Category Archives: committed parejts

The secret to outperforming schools: committed parents

What if there were an urban public school system which was beating some of the best nearby suburban schools in end-of-year state tests?  What if that same public urban system drew its students from predominantly low-income and minority families?  Wouldn’t you want to know how that school system succeeds?

Well, there is such a school system in New York called the Success Academy, a network of charter schools.  And it is outperforming public schools from nearby wealthy suburbs.  And now we know how it is succeeding, thanks to a reporter who embedded himself in the schools, observing for a year what makes the Success Academy successful.

The answer:  committed and involved parents.

That is the conclusion of Robert Pondiscio, a former public school teacher and author of How the Other Half Learns:  Equality, Excellence and the Battle over School Choice.

Pondiscio claims that the charter schools which are part of Success Academy cull from its applicants parents who are most likely to support the rigorous demands of the schools.  This means parents who can transport their students to class each day and pick them up promptly in the afternoon (no bussing, no after-school programs).  This means parents who sign contracts to read one book a day to their children through second grade, and who log older students’ reading and homework efforts, discussing these logs with teachers.  This means parents who make sure their children are not disruptive, and if they are disruptive, who remove them from the schools.

Are the Success Academy criteria unfair to parents who can’t pick up their children on Wednesdays at 12:30?  To parents who can’t take time off from work to take part in school orientation day?  To parents who can’t read books to their kindergarteners in English?

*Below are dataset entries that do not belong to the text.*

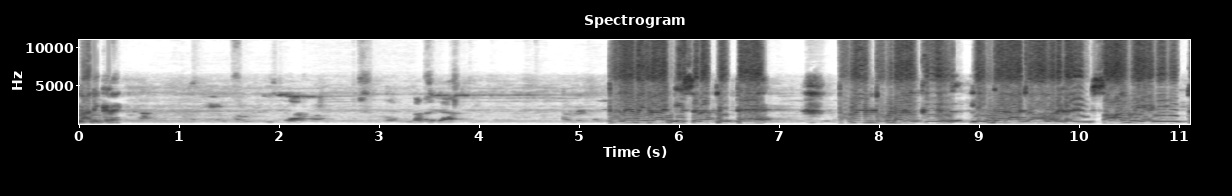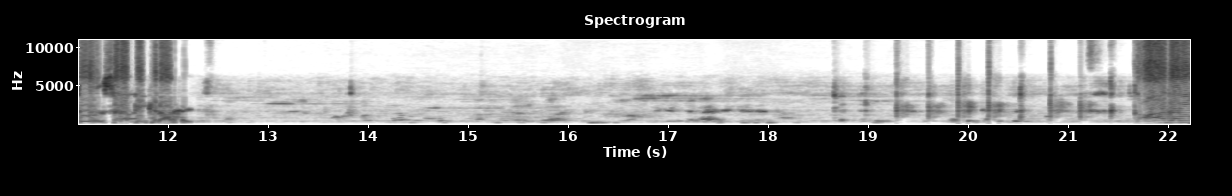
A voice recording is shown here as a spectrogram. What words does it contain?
நான் நிக்கிறேன். தலைமை தாங்கி சிறப்பித்த தமிழ் தொண்டருக்கு லிங்கராஜா அவர்கள் சால்வை அணிவித்து சிறப்பிக்கிறார்கள். காதல்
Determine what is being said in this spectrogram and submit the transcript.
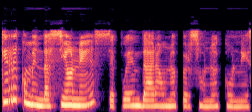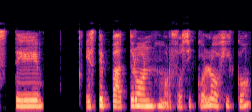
¿Qué recomendaciones se pueden dar a una persona con este, este patrón morfopsicológico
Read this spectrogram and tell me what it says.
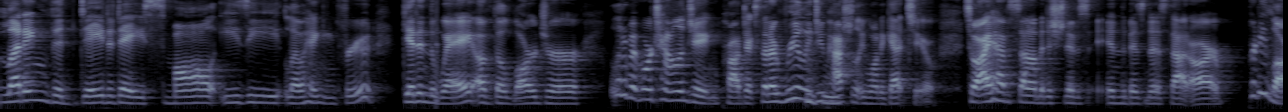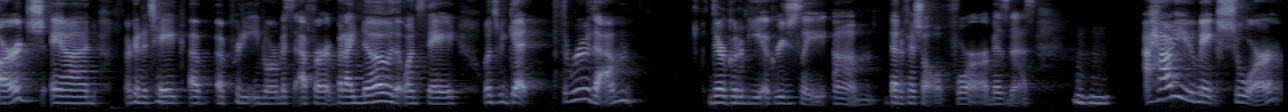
letting the day-to-day small easy low-hanging fruit get in the way of the larger a little bit more challenging projects that I really do mm-hmm. passionately want to get to. So I have some initiatives in the business that are pretty large and are going to take a, a pretty enormous effort. But I know that once they once we get through them, they're going to be egregiously um, beneficial for our business. Mm-hmm. How do you make sure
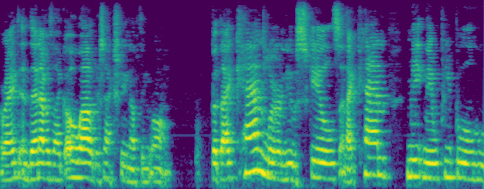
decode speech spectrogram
right? And then I was like, oh, wow, there's actually nothing wrong. But I can learn new skills and I can meet new people who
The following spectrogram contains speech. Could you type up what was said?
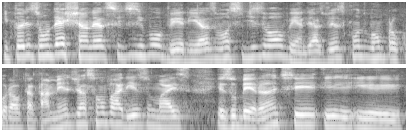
então eles vão deixando elas se desenvolverem e elas vão se desenvolvendo. E às vezes, quando vão procurar o tratamento, já são varizes mais exuberantes e, e, e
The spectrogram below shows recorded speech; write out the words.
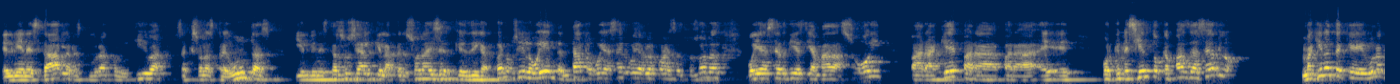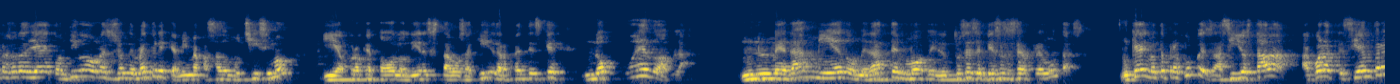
el bienestar, la reestructura cognitiva, o sea, que son las preguntas, y el bienestar social, que la persona dice, que diga, bueno, sí, lo voy a intentar, lo voy a hacer, voy a hablar con estas personas, voy a hacer 10 llamadas hoy, ¿para qué? Para, para, eh, eh, porque me siento capaz de hacerlo. Imagínate que una persona llegue contigo a una sesión de mentoring, que a mí me ha pasado muchísimo, y yo creo que todos los días que estamos aquí, de repente es que no puedo hablar, me da miedo, me da temor, y entonces empiezas a hacer preguntas. Ok, no te preocupes, así yo estaba. Acuérdate siempre,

Pondiscio says yes.  But he adds that such criteria winnow parents who can’t engage and commit the same way that the high cost of housing in suburbia winnows low income families from suburban school systems.

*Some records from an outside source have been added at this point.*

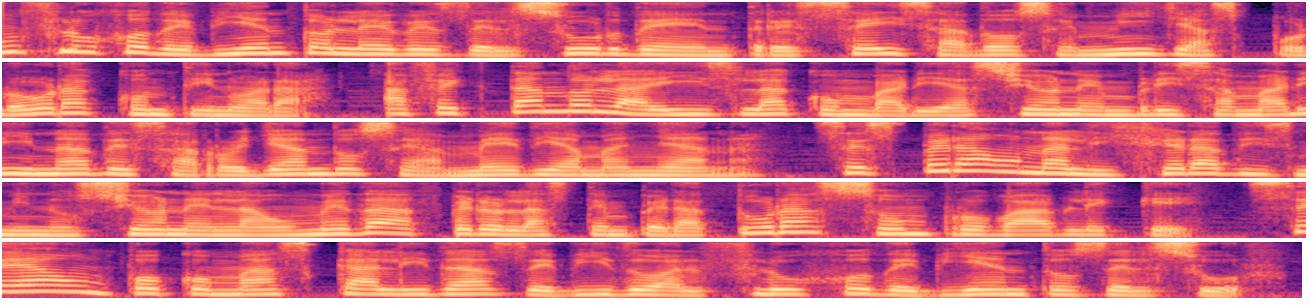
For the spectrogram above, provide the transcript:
un flujo de viento leves del sur de entre 6 a 12 millas por hora continuará, afectando la isla con variación en brisa marina desarrollándose a media mañana. Se espera una ligera disminución en la humedad, pero las temperaturas son probable que sea un poco más cálidas debido al flujo de vientos del sur.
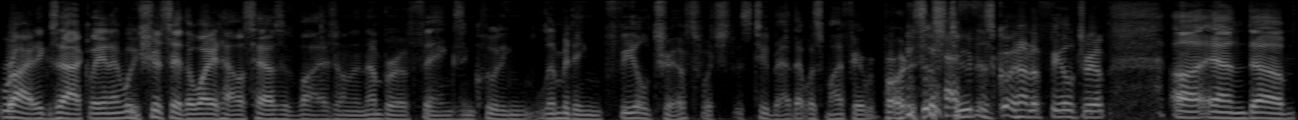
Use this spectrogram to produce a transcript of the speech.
Right, exactly. And we should say the White House has advised on a number of things, including limiting field trips, which is too bad. That was my favorite part as a yes. student, is going on a field trip. Uh, and, um,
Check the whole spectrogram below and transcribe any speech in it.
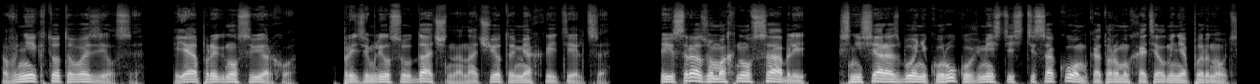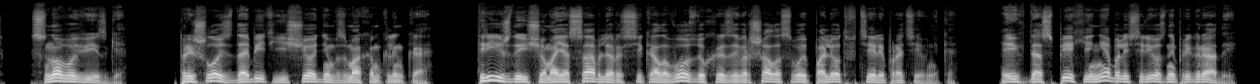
В ней кто-то возился. Я прыгнул сверху приземлился удачно на чье-то мягкое тельце. И сразу махнул саблей, снеся разбойнику руку вместе с тесаком, которым он хотел меня пырнуть. Снова визги. Пришлось добить еще одним взмахом клинка. Трижды еще моя сабля рассекала воздух и завершала свой полет в теле противника. Их доспехи не были серьезной преградой.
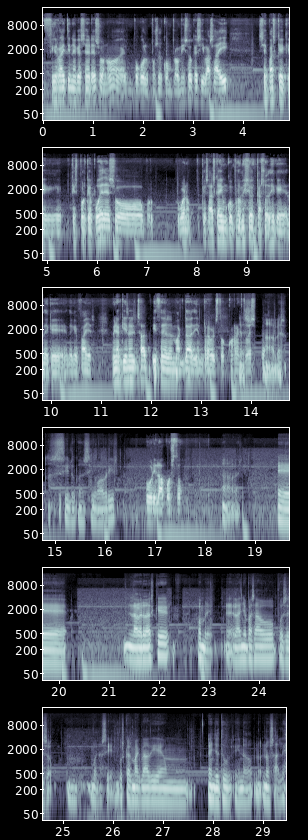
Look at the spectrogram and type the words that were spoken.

The result in New York is that the children of parents who are committed and involved make the cut into Success Academy’s schools, and the children of parents who cannot be committed and involved are left to study in underperforming city schools.

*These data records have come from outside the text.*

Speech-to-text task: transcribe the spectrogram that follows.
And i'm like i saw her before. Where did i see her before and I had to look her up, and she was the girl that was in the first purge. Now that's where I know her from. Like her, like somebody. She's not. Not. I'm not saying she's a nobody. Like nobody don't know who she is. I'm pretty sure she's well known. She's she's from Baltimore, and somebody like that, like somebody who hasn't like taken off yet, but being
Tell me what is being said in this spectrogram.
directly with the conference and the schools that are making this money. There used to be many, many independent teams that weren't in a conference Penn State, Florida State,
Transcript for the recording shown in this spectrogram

Is it fair?  No.

What Pondiscio shows is that even among the poor, there is a hierarchy when it comes to education.